*** Given data ***

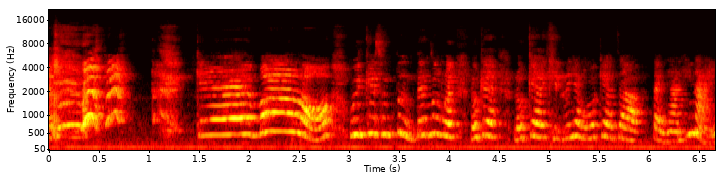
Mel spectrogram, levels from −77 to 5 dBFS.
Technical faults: de-emphasis applied wrongly

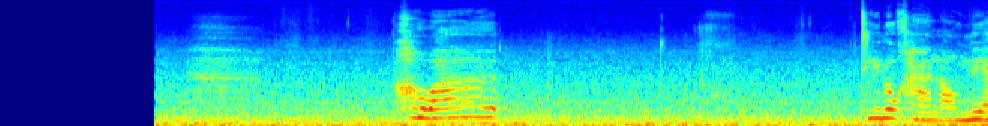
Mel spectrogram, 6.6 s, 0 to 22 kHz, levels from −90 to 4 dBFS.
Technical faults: cut-off start

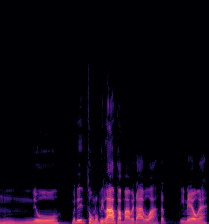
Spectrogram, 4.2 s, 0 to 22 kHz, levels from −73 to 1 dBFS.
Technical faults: input switched to a poorer device

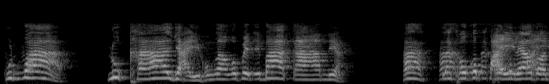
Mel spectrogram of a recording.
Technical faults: Dolby Digital compression; doubled audio track

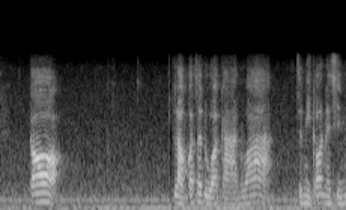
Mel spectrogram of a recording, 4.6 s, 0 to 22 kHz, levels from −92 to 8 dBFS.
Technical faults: lost AMR speech frames

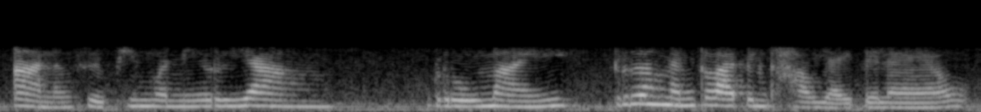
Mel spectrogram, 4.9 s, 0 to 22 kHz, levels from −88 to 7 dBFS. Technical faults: AMR narrowband mobile codec

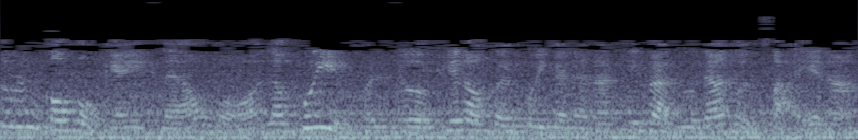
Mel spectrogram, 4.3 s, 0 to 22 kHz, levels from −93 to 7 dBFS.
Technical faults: WMA compression

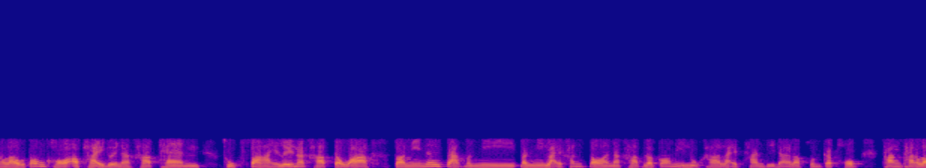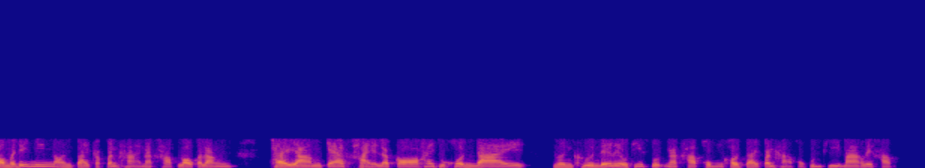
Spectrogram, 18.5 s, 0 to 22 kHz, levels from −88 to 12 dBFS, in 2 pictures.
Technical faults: Speex codec

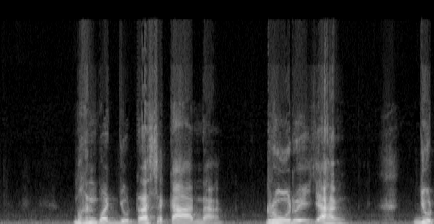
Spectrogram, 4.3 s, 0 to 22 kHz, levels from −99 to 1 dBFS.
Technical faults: clock drift between sender and receiver; repeated timing corrections

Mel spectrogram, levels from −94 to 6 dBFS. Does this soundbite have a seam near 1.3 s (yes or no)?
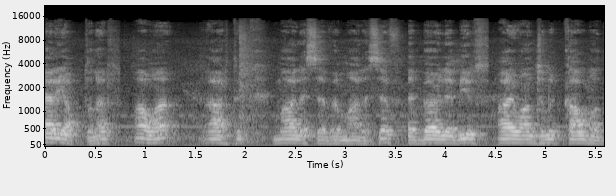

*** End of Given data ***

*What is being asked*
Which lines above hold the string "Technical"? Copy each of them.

*The answer*
Technical faults: de-emphasis applied wrongly
Technical faults: cut-off start
Technical faults: input switched to a poorer device
Technical faults: Dolby Digital compression; doubled audio track
Technical faults: lost AMR speech frames
Mel spectrogram, 4.9 s, 0 to 22 kHz, levels from −88 to 7 dBFS. Technical faults: AMR narrowband mobile codec
Technical faults: WMA compression
Technical faults: Speex codec
Technical faults: clock drift between sender and receiver; repeated timing corrections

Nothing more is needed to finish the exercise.